The John S. White House at 854 Locust Avenue was built by the prominent real estate lawyer and postmaster John S. White in 1903, just after he purchased the land from G. R. B. Michie. White was in business with William F. Long, for whom Long Street was eventually named. In 1910, White lived in the house with his wife, an infant son, his single brother-in-law, and two female African American servants who acted as nurse and cook, respectively.
Set far back from the street on a large lot and shaded by mature trees, this two-story, two-bay, house … has a hipped roof and is constructed of brick laid in common bond and painted. The north bay of the facade projects slightly and has a full pediment filled in with fish scale shingles; a hipped-roof, semi-hexagonal bay is attached to the north elevation; and a two-story, hipped-roof, two-bay addition is attached to the south elevation, set back from the facade and facing the street. A hipped-roof porch with slender Tuscan columns shades the recessed south bay and abuts the north bay of the facade. The south bay features the double glass doorway and a two-light transom. The 2nd floor of the south bay has a pair of narrow one/onesash

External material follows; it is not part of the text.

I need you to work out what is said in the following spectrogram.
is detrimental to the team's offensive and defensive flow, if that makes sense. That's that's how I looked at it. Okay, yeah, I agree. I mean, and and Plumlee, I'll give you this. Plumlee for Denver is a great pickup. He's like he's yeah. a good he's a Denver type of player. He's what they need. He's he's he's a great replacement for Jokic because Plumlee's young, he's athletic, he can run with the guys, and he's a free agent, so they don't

windows. The north bay features a single two/two-sash window on the 1st floor and a narrower one/one-sash window on the second. All of the windows have louvered shutters. The fully pedimented gable of the north bay retains the overhanging eave and cornice that characterizes the rest of the building, is filled in with wooden fish scale shingles, and has a small fanlight at its center. The roofs of both the porch and the house itself are covered in asphalt shingles. A modern, wooden ramp leads to the front entrance from the north side of the house. A one-story kitchen wing and a back porch are attached to the rear of the house.– (excerpted from the Martha Jefferson Historic District National Register of Historic Places registration form authored by Lydia Mattice Brandt PhD)
Municipal Band plays to crowd assembled at the Albemarle Charlottesville Historical Society to celebrate the “birthday” of CHO 250 years ago, 12/23/1762
A time capsule was gathered up, a box to be opened in 2062. Citizens were encouraged to leave a note for the future.
Photographer Ed Roseberry, a man whose images comprise a powerful record of more than the past fifty years, was on the job. Shooting with his trusty twin lens Rollieflex.
The Town of Culpeper is having a “buzzard problem”. Big birds are hanging out doing their business where the town doesn’t want them.
Forty miles southwest, the City Council of Charlottesville discussed a perceived problem with assemblages of humanoids on their mall, at their meeting November 19. Members of the public made colorful use of language in defense of the humanoids right to sleep on the sidewalk, use base language and solicit funds from passers-by.
What options are in a town’s toolbox for dealing with unwanted wildlife?
Occasionally, a dead vulture (or a replica thereof) may be hung upside down from a tree or tower to get the vultures’ attention. “Using effigies deters roosting,” said town Public Works Director Jim Hoy.–Free Lance-Star
That would make for interesting photos. Other means:
Beginning Dec. 3, town employees (not police), along with officials from the U.S. Department of Agriculture, will make another attempt to run the unwanted residents out of town.
An aerial bombardment, with loud firecracker-type devices, will be used to get the birds to move their roosts to rural areas. If that fails, some of the more than 70 buzzards will probably be shot.–Free Lance-Star
I have a liking for turkey vultures. They consume animals killed by automobiles. They are a working part of the eco-system. They are monogamous, they live a long time, they soar, they don’t talk. They can projectile vomit on you if you get in their space but generally, they do their business, cleaning up (their species name, Cathartes aura, means “cleaning breeze” in Latin).
So, the Town of Culpeper might shoot the offending birds? What about protection conferred by the Migratory Bird Treaty Act of 1918 (MBTA)? What is the exception?